Built in 1955 • Kessler Park • 2,191 sqft • 2 bed, 2 bath
Tucked behind Nob Hill Road in Kessler Park, this Chippendale-meets-Acadian home feels like its own private sanctuary. “It’s city life without being in the hustle and bustle,” the homeowner says. The longtime Oak Cliff resident purchased the house in 2014 and went straight to work on renovations that modernized it while preserving its Southern charm. The pillars and dormers were enlarged to be better proportioned to the Lowcountry-style porch, and new additions included the French doors, gas lanterns, trellis railing, and flagstone steps. The landscaping was also overhauled to complement the natural topography of the lot, with giant yuccas and fern groundcover added in front. The renovations meant the homeowner couldn’t move in for nearly a year, but it was worth the wait—knowing the home could be tweaked to their liking, it was the neighborhood’s eclectic vibe and the canyon property’s natural beauty with which they truly fell in love. —H.A.
4201 Shenandoah St.
Built in 1934 • University Park • 3,278 sqft • 3 bed, 4.1 bath
This French Eclectic marvel—one of Charles Dilbeck’s “Four Sisters” located at the intersection of Shenandoah and Douglas Avenue—feels like the pinnacle of the architectural icon’s legacy: a romantic, emotional, and whimsical European-style home full of imaginative elements to take in. A mix of texturally rich building materials, a leaded-glass oriel window, and English ivy cascading down either side of the Dutch front door add to the home’s unique warmth. But to take ownership of such a significant property is to sign an unwritten agreement to do right by it—a promise the current owners, who purchased it in 2002, have solemnly kept. (In addition to extensive restoration work inside, they’ve refurbished the original windows, doors, and masonry.) They, too, are charmed by the home, particularly its swooping roofline, Juliette balcony off one of the bedrooms, and many enchanting masonry details, like the stone cross in the chimney. “It is sophisticated, but not at all pretentious or giving off the feeling that the house is more important than the people inside,” they say. Living in a neighborhood full of storybook charm (including the other Dilbecks), the owners find no shortage of scenery to admire. “Each Dilbeck is endearing and unique in its own right,” they say. “I think they are even more delightful and beautiful when you view them from each other’s windows.
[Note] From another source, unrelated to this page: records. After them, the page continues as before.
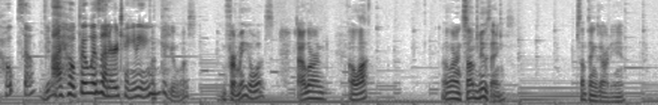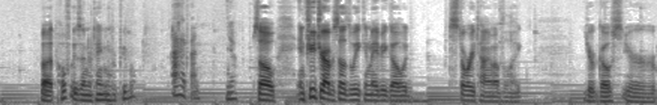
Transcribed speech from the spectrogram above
hope so. Yeah. I hope it was entertaining. I think it was. For me, it was. I learned a lot. I learned some new things. Some things I already knew, but hopefully it's entertaining for people. I had fun. Yeah. So in future episodes, we can maybe go story time of like your ghost, your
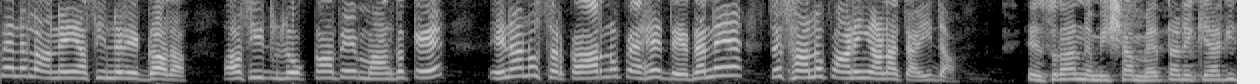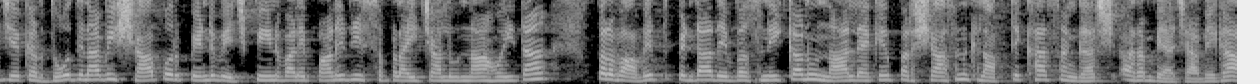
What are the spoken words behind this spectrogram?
ਦਿਨ ਲਾਣੇ ਅਸੀਂ ਨਰੇਗਾ ਦਾ। ਅਸੀਂ ਲੋਕਾਂ ਤੇ ਮੰਗ ਕੇ ਇਹਨਾਂ ਨੂੰ ਸਰਕਾਰ ਨੂੰ ਪੈਸੇ ਦੇ ਦਿੰਨੇ ਆ ਤੇ ਸਾਨੂੰ ਪਾਣੀ ਆਣਾ ਚਾਹੀਦਾ। ਇਸ ਦੌਰਾਨ ਨਮੀਸ਼ਾ ਮਹਿਤਾ ਨੇ ਕਿਹਾ ਕਿ ਜੇਕਰ ਦੋ ਦਿਨਾਂ ਵੀ ਸ਼ਾਹਪੁਰ ਪਿੰਡ ਵਿੱਚ ਪੀਣ ਵਾਲੇ ਪਾਣੀ ਦੀ ਸਪਲਾਈ ਚਾਲੂ ਨਾ ਹੋਈ ਤਾਂ ਪ੍ਰਭਾਵਿਤ ਪਿੰਡਾਂ ਦੇ ਵਸਨੀਕਾਂ ਨੂੰ ਨਾਲ ਲੈ ਕੇ ਪ੍ਰਸ਼ਾਸਨ ਖਿਲਾਫ ਤਿੱਖਾ ਸੰਘਰਸ਼ ਆਰੰਭਿਆ ਜਾਵੇਗਾ।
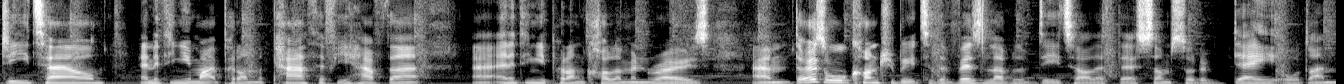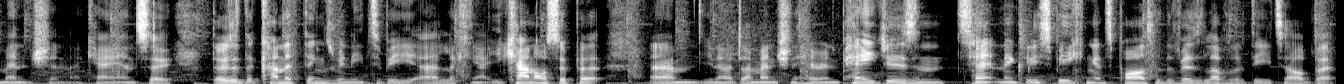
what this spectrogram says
detail anything you might put on the path if you have that uh, anything you put on column and rows, um, those all contribute to the viz level of detail if there's some sort of day or dimension, okay? And so those are the kind of things we need to be uh, looking at. You can also put, um, you know, a dimension here in pages, and technically speaking, it's part of the viz level of detail, but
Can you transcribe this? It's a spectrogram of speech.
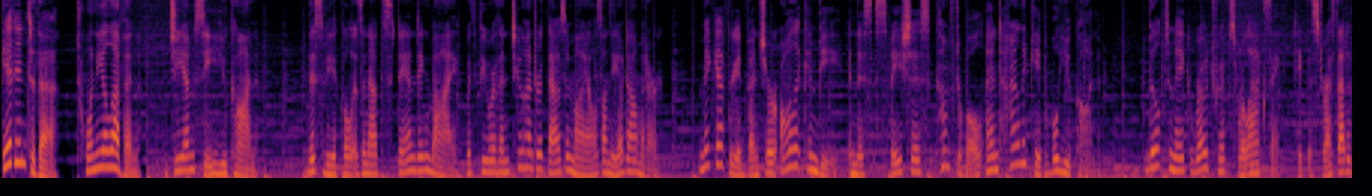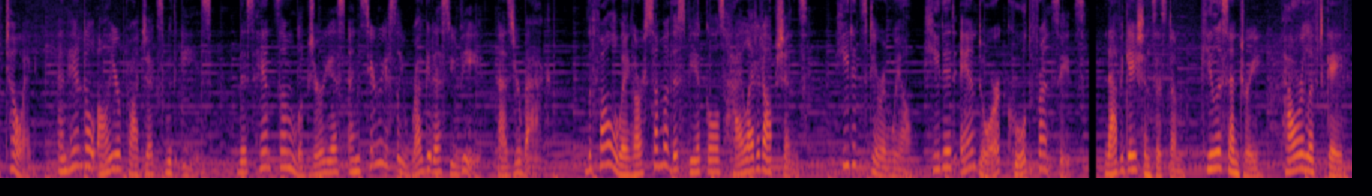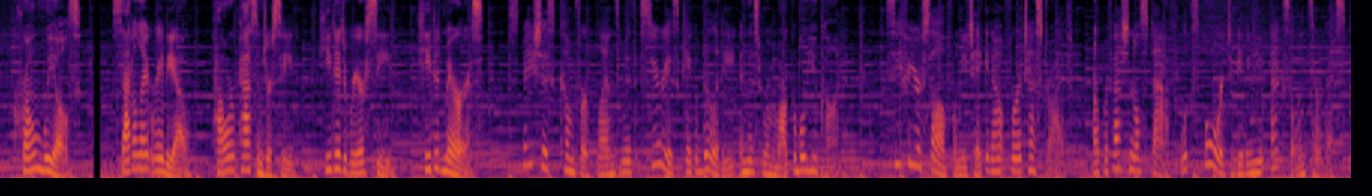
Get into the 2011 GMC Yukon. This vehicle is an outstanding buy with fewer than 200,000 miles on the odometer. Make every adventure all it can be in this spacious, comfortable, and highly capable Yukon. Built to make road trips relaxing, take the stress out of towing, and handle all your projects with ease. This handsome, luxurious, and seriously rugged SUV has your back. The following are some of this vehicle's highlighted options. Heated steering wheel, heated and or cooled front seats, navigation system, keyless entry, power liftgate, chrome wheels, satellite radio, power passenger seat, heated rear seat, heated mirrors. Spacious comfort blends with serious capability in this remarkable Yukon. See for yourself when you take it out for a test drive. Our professional staff looks forward to giving you excellent service.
When I look out of my office window, I feel like I am living in a European village.” —H.A.